Going from hot to cold too fast causes your pores to close suddenly which is jarring to the body, and also can cause your skin to re absorb toxins it was trying to sweat out.
Whether this is true or not, the worst thing is to come into a freezing cold restaurant or theater when you’re dressed scantily for summer.
Try to bring a light shawl or jacket you can throw around your shoulders, or even sit on if you need to.
I recently met a native born Nashvillian in line at the County Clerk’s Office. While waiting, we struck up a conversation with a man who had moved to town five years ago from Northern California.
Mr. California said he was finally starting to get used to the heat and humidity of the Nashville summer, and the native Nashvillian said, “I still haven’t gotten used to the heat and humidity here, and I’ve lived here all my life.”
Don’t be a hero. Even locals get overheated. Bring water with you where ever you go, and drink it. If you’re feeling really hot, or start to feel dizzy or light headed, get to shade or somewhere cool indoors at once and sit down.
Drink pure water, and splash cool water on your face, insides of your arms, wrists, knees and even on your feet if that’s appropriate where you happen to be.

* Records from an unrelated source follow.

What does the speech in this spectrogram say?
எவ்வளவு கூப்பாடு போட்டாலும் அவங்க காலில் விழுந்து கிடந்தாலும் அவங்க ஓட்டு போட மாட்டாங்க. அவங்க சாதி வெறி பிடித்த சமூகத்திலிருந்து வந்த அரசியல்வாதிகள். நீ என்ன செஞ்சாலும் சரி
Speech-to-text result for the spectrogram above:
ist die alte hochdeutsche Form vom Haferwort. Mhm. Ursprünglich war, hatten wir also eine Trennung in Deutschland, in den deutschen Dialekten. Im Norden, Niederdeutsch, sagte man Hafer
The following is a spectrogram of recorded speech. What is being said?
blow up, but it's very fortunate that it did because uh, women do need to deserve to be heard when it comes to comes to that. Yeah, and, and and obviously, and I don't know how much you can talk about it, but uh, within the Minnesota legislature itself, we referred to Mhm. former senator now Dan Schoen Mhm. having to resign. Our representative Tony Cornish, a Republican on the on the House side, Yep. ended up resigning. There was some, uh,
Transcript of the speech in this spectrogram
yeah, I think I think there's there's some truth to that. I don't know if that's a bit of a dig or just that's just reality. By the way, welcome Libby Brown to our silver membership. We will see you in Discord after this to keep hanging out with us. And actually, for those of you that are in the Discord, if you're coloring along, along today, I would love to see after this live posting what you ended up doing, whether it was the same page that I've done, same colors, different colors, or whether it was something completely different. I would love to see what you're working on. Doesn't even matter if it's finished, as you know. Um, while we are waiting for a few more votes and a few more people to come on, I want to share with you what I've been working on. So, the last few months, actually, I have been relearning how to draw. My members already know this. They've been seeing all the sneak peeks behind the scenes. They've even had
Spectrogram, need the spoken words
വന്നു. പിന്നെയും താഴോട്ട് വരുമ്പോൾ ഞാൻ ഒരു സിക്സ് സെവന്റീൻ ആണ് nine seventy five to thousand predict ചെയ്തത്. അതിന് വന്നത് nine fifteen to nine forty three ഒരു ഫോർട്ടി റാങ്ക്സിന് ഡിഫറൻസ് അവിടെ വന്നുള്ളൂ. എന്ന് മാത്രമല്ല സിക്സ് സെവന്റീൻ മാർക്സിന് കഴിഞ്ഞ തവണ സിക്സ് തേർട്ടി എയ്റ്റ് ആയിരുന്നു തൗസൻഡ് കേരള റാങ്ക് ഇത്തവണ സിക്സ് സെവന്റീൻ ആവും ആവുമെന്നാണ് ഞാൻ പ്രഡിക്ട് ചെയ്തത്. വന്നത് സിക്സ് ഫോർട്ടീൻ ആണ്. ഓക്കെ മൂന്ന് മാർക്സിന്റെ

Don’t chug ice cold water, because it can be too shocking to the sensitive system, but do sip cool water to help cool your core body temperature.

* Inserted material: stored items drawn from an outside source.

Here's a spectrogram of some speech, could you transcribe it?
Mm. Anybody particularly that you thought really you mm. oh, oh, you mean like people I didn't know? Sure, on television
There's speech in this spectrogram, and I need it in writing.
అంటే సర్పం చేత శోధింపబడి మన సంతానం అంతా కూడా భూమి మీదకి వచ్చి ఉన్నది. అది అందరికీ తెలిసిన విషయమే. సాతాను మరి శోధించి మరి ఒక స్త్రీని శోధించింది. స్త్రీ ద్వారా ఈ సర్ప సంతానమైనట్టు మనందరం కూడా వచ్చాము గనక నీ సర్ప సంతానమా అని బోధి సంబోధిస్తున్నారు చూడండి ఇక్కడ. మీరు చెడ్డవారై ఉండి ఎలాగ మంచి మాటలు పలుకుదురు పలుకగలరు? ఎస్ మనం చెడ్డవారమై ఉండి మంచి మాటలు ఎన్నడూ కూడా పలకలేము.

Think slow and smooth. Nothing fast, especially don’t try to stand up too fast after getting over heated.
If you’re sick or someone passes out, you may be severely overheated or dehydrated, and you may need to seek medical attention.
Of course, as I am not a doctor all of the advice I am giving you is based on my own opinion and experience, and is in no way intended to be taken as medical advice, but simply as pointers on how this gal has survived this long as a red head in the South.
Please feel free to say hello in the comments below and introduce yourself. Are you new to town, or planning a visit to Nashville Music City, U.S.A.?
Get tickets to see a show at my private events venue The 7695 in West Nashville, and we’ll stay cool by hanging out in the shade down by the creek.
See you soon! Xo - Amanda
Every summer we host the Nashville Songwriting and Music Business Conference. Love writing and want to learn how to make it part of your sustainable business entrepreneurship? Visit our Songpreneurs website here to learn more.
Follow Amanda Colleen Williams on Amazon Music >>